This provision of the Inflation Reduction Act will discourage corporations from siphoning resources from worker wages and productive investments for share repurchases that inflate CEO pay.
Credit: Sarah Anderson, August 25, 2020.
Imagine if activists and elected officials were clamoring for emergency provision of food and McDonald’s offered to place a drive-thru window in every post office. Calling it #postalfood. That makes as much sense as JPMorgan Chase’s recent attempt to place its own ATMs in every post office and call it #postalbanking.
According to recent reports, JPMorgan Chase — the largest bank in the United States, with $3.2 trillion of assets — has offered to lease space from USPS in exchange for the “exclusive right” to solicit postal banking customers.
First off, let’s be clear: this is not “postal banking.” As Mehrsa Baradaran told Fast Company right after the news broke, “having a private middleman defeats the entire purpose of postal banking, which is a public bank competing against banks like JPMorgan Chase.”
Although some advocates have discussed ways private sector entities might facilitate postal banking — aiding in the provision of savings and checking accounts, electronic money transfers, cash and coin conversion, bill payment services, etc. — most proposals envision USPS, in conjunction with the Federal Reserve or the Treasury Department, taking the lead and retaining control.
That’s because postal banking is about building on the core fact that USPS is legally required to serve everyone at uniform price and quality, without centering the profit motive…like JPMorgan Chase does.
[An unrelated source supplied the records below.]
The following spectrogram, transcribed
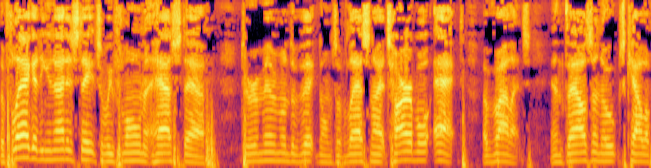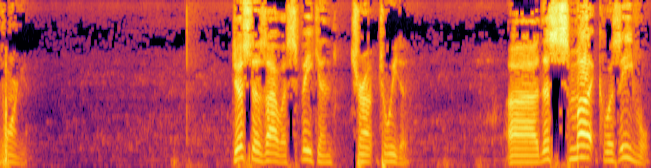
The flag of the United States will be flown at half staff to remember the victims of last night's horrible act of violence in Thousand Oaks, California. Just as I was speaking, Trump tweeted. Uh, this smuck was evil.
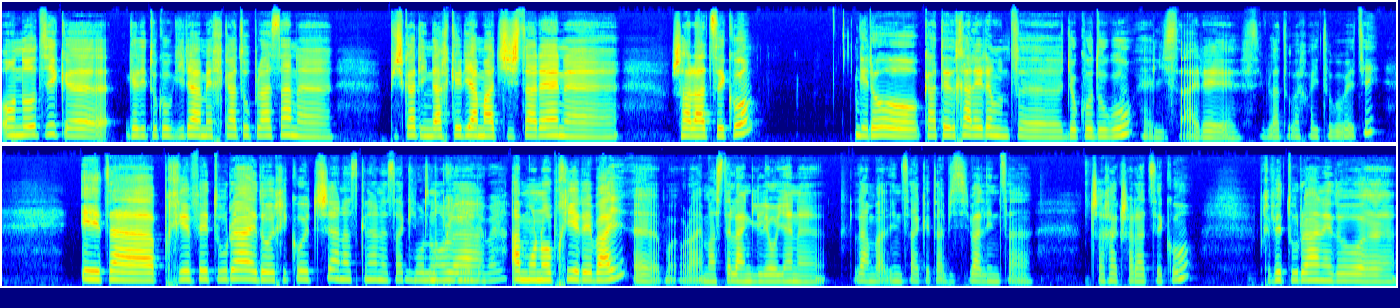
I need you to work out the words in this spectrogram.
Ondotik e, gelituko gira merkatu plazan e, piskat indarkeria matxistaren e, salatzeko. Gero katedraleren e, joko dugu, Elisa ere ziblatu behar baitugu beti. Eta prefetura edo egiko etxean azkenan ezakit monopri Ere bai. A, ah, monopri ere bai. E, ora, emazte langile hoien e, lan baldintzak eta bizi baldintza txarrak salatzeko. Prefeturan edo e,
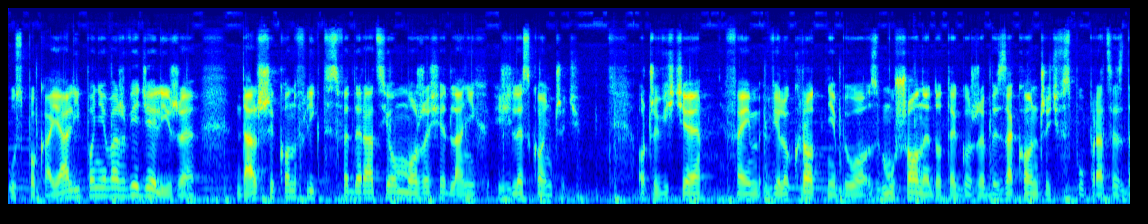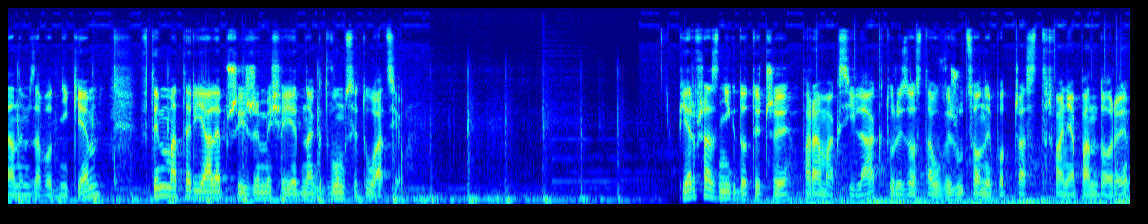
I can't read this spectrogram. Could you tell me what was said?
uspokajali, ponieważ wiedzieli, że dalszy konflikt z federacją może się dla nich źle skończyć. Oczywiście Fame wielokrotnie było zmuszone do tego, żeby zakończyć współpracę z danym zawodnikiem. W tym materiale przyjrzymy się jednak dwóm sytuacjom. Pierwsza z nich dotyczy Paramaxila, który został wyrzucony podczas trwania Pandory.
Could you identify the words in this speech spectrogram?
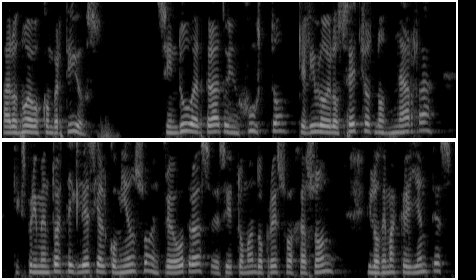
a los nuevos convertidos. Sin duda el trato injusto que el libro de los Hechos nos narra que experimentó esta iglesia al comienzo, entre otras, es decir, tomando preso a Jasón y los demás creyentes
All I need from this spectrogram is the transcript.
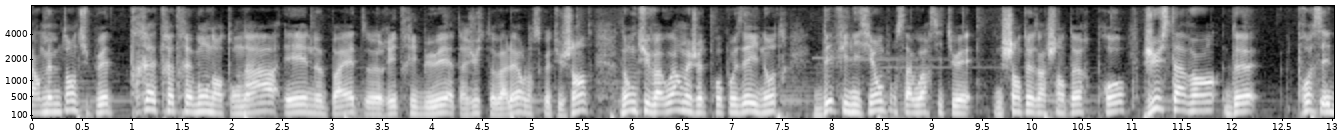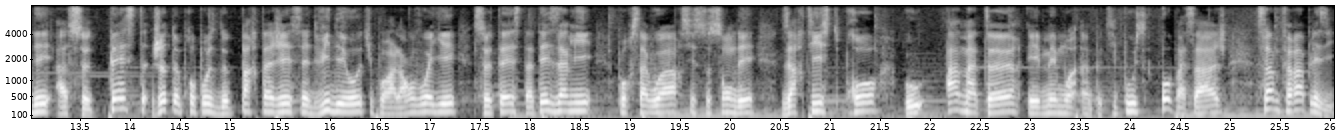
en même temps tu peux être très très très bon dans ton art et ne pas être rétribué à ta juste valeur lorsque tu chantes. Donc tu vas voir mais je vais te proposer une autre définition pour savoir si tu es une chanteuse, un chanteur pro. Juste avant de procéder à ce test, je te propose de partager cette vidéo. Tu pourras l'envoyer ce test à tes amis pour savoir si ce sont des artistes pros ou amateurs et mets-moi un petit pouce au passage, ça me fera plaisir.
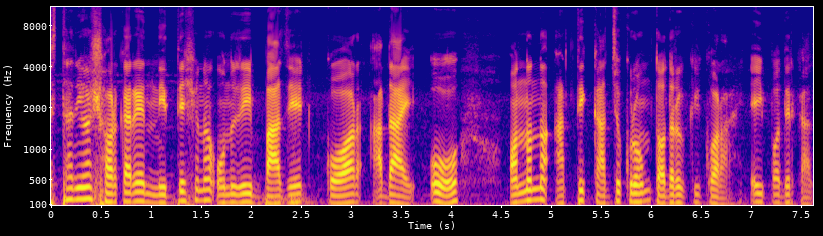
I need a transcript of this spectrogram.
স্থানীয় সরকারের নির্দেশনা অনুযায়ী বাজেট, কর, আদায় ও অন্যান্য আর্থিক কার্যক্রম তদারকি করা। এই পদের কাজ।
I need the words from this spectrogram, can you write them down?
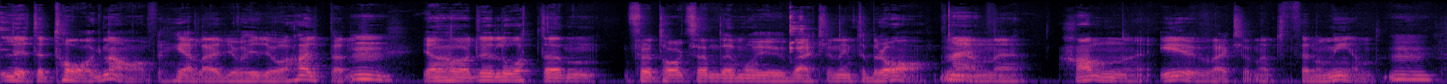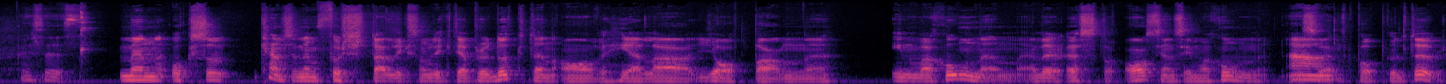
lite tagna av hela Yohio-hypen. Mm. Jag hörde låten för ett tag sedan, den var ju verkligen inte bra. Nej. Men eh, han är ju verkligen ett fenomen. Mm, precis. Men också kanske den första liksom riktiga produkten av hela Japan-invasionen, eller Östasiens invasion i Ja. svensk popkultur.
Even if this Wall Street bank were to successfully place an ATM in every post office branch, people without the appropriate accounts would still be unable to use them. And people without JPMorgan Chase accounts wouldn’t be able to use the ATM without paying higher fees.
Although many advocates envision postal branches housing ATMs, the plan would entail free usage, at least for people using Treasury Direct Express cards and other government payment services. From a financial inclusion standpoint, JPMorgan Chase’s proposal accomplishes nothing — except for giving an already large and powerful bank an unfair advantage.
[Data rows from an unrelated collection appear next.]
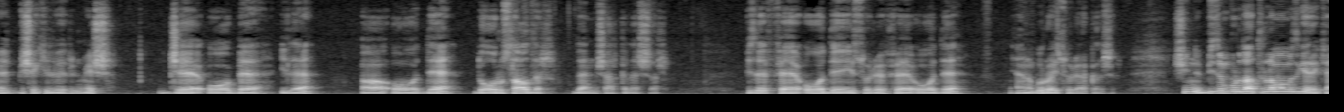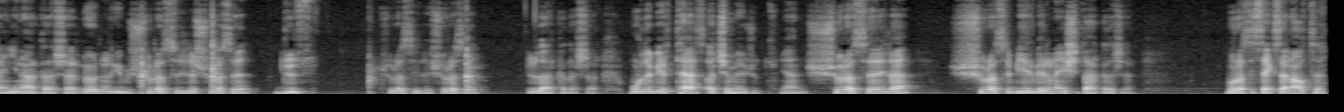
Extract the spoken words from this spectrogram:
Evet bir şekil verilmiş. COB ile AOD doğrusaldır denmiş arkadaşlar. Bize FOD'yi soruyor. FOD yani burayı soruyor arkadaşlar. Şimdi bizim burada hatırlamamız gereken yine arkadaşlar gördüğünüz gibi şurası ile şurası düz. Şurası ile şurası düz arkadaşlar. Burada bir ters açı mevcut. Yani şurası ile şurası birbirine eşit arkadaşlar. Burası 86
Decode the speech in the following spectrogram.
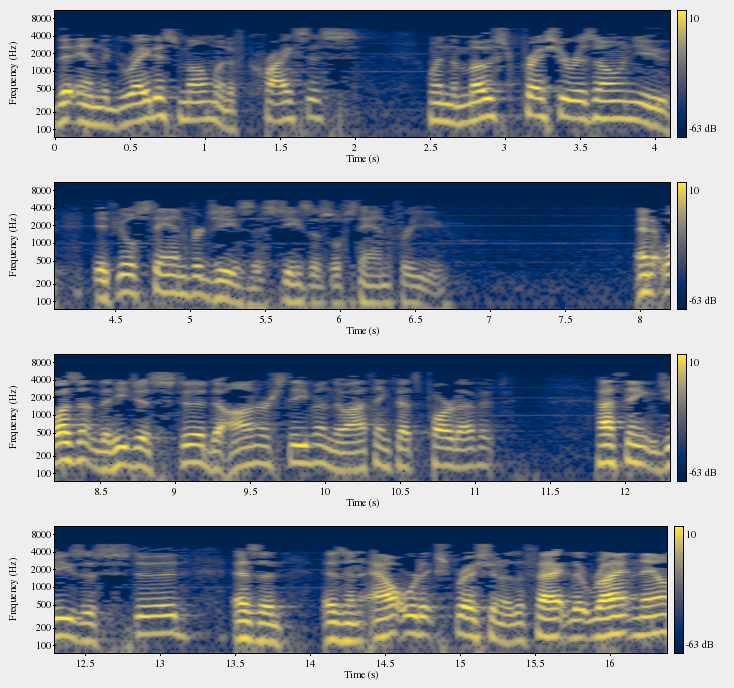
That in the greatest moment of crisis, when the most pressure is on you, if you'll stand for Jesus, Jesus will stand for you. And it wasn't that he just stood to honor Stephen, though I think that's part of it. I think Jesus stood as an, as an outward expression of the fact that right now,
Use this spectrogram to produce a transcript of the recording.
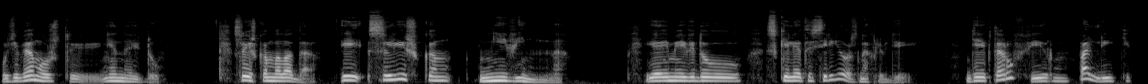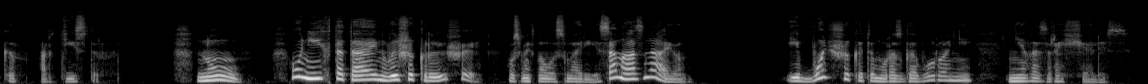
у тебя, может, и не найду. Слишком молода и слишком невинна. Я имею в виду скелеты серьезных людей, директоров фирм, политиков, артистов. — Ну, у них-то тайн выше крыши, — усмехнулась Мария. — Сама знаю. И больше к этому разговору они не возвращались.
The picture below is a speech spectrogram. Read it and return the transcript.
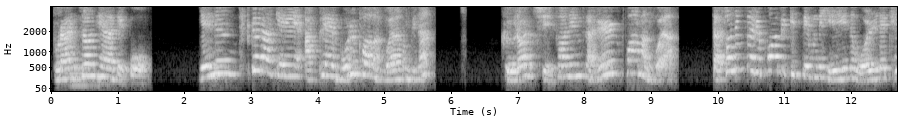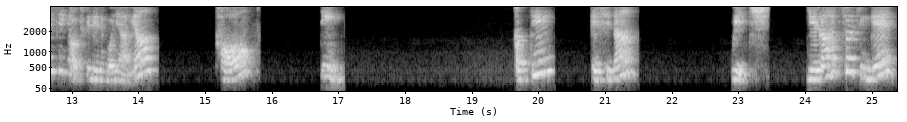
불완전해야 되고 얘는 특별하게 앞에 뭐를 포함한 거야, 성빈아? 그렇지, 선행사를 포함한 거야. 자, 선행사를 포함했기 때문에 얘는 원래 태생이 어떻게 되는 거냐면 더, 띵, 더, 띵, 대신나 which. 얘가 합쳐진 게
Secondly, the involvement of a multinational bank complicates the privacy and security dimensions of postal banking. As a general rule, unlike private businesses, USPS only collects information necessary to satisfy a statute or executive order. Legal firewalls prevent USPS from sharing information with other government agencies, to say nothing of third party corporations. But if a private bank has access to the data, these protections collapse.
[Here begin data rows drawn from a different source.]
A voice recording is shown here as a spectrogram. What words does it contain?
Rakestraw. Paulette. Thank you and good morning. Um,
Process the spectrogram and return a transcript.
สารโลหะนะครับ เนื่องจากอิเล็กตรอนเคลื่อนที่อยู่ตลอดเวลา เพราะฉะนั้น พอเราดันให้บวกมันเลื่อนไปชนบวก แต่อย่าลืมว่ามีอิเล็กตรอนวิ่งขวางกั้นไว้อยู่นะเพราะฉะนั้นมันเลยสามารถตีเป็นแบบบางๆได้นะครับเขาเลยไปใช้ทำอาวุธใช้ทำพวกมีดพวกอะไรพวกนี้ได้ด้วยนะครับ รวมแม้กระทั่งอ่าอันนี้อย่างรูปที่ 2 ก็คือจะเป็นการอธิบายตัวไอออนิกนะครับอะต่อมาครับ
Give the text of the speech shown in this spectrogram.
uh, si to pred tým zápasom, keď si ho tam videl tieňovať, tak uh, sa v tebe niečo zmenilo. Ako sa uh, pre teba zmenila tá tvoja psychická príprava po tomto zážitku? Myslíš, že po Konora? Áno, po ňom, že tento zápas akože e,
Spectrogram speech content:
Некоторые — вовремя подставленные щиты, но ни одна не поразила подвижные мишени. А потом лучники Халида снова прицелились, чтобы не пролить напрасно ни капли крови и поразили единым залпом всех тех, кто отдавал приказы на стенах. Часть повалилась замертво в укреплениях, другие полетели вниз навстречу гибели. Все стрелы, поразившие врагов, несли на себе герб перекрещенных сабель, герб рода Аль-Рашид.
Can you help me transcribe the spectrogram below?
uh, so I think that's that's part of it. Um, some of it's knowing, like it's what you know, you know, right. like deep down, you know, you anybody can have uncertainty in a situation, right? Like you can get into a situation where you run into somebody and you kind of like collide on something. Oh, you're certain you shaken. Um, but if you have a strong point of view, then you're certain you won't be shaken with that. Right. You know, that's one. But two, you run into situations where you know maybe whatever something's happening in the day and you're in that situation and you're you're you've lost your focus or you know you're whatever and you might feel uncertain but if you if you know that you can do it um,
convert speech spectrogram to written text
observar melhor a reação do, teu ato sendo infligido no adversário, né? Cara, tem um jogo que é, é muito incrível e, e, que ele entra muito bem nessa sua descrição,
Finally, experts at the Action Center for Race and the Economy (ACRE), a member of the Take on Wall Street coalition, have pointed out, JPMorgan Chase has a particularly troubling history when it comes to racial discrimination. The bank has historically refused to provide proper branch services in immigrant and low-income neighborhoods of color in major cities. It has been the fossil fuel industry’s biggest backer. The trade associations that represent them and other big banks have donated tens of thousands of dollars to the campaigns of white supremacist Congressional candidates.
Private-sector partnerships might save the USPS some money. They might not. But revenue generation is not the primary point of postal banking. The point is the people. Wall Street has consistently opposed the return of postal banking since its destruction in the 1960s. JPMorgan Chase and other nefarious actors are attempting to prevent competition before it even forms. The 2020 Democratic Party Platform and Biden-Sanders Unity Task Force recommendations both call for postal banking. But they also call on policymakers to separate retail banking institutions from more risky investments and protect consumers from high rates, onerous fees, inequitable credit reporting, and other harms. Allowing a multinational megabank like JPMorgan Chase to hawk its own products within public infrastructure only undermines these goals.
Originally published by Take on Wall Street.